I’ve taken twenty college courses in the past three years. Like most college students, I’ve forgotten the majority of the material I “learned” during these courses . . . and what good is a forgotten education?
Google’s first definition of education is “the process of receiving or giving systematic instruction, especially at a school or university.” Ouch—that sounds like something I’d want to forget. Google’s second definition is “an enlightening experience.”
Enlightening experiences are memorable. Sometimes they occur in a college classroom, but rarely when the student feels as if he or she is being force-fed information that is key to passing a test and nothing more.
The few classes I’ve had that were truly and consistently memorable had enlightening experiences at every turn. They made me feel as if I was discovering the material on my own. These classes involved higher concentrations of self-directed learning, in the form of original research or individual exploration.
Though I forget facts and dates and names, I remember the thrill of discovery. Very few classes have influenced my behavior after the final grade is in; those few made me care about the subject more than the grade. Those few successfully transmitted enthusiasm from teacher to student, and fostered a personal interest that will live beyond the classroom.

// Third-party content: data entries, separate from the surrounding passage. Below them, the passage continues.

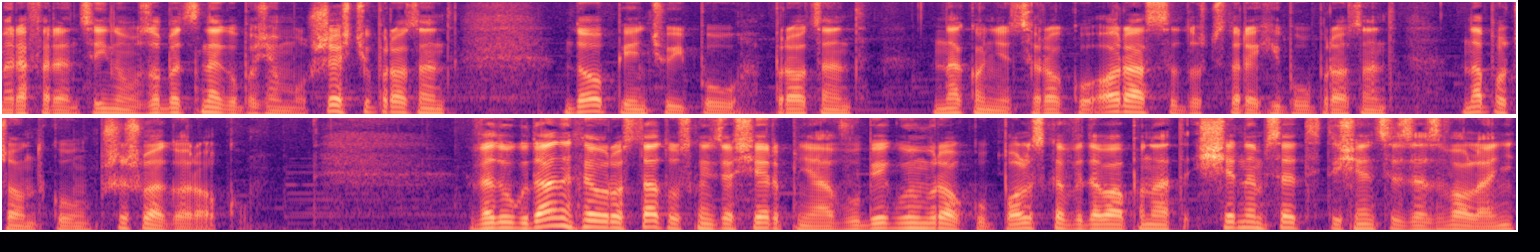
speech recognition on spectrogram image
referencyjną z obecnego poziomu 6% do 5,5% na koniec roku oraz do 4,5% na początku przyszłego roku. Według danych Eurostatu z końca sierpnia w ubiegłym roku Polska wydała ponad 700 tysięcy zezwoleń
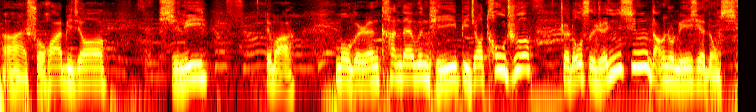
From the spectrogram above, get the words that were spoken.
啊，说话比较犀利，对吧？某个人看待问题比较透彻，这都是人性当中的一些东西。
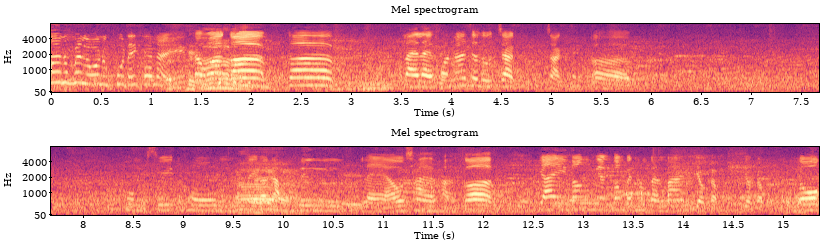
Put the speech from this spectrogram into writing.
อหนูไม่รู้ว่าหนูพูดได้แค่ไหน แต่ว่าก็ก็หลาย ๆ คนน่าจะรู้จักจากเอ่อ Home Sweet Home ในระดับหนึ่งแล้วใช่ค่ะ ก็ย่ายังต้องยังต้องไปทำการบ้านเกี่ยวกับเกี่ยวกับโลก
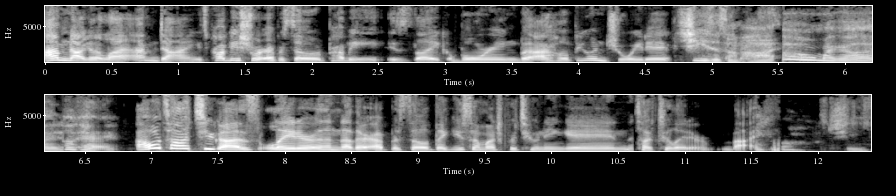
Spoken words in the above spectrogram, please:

Have I truly forgotten my education? I prefer to think that I only retain the good stuff.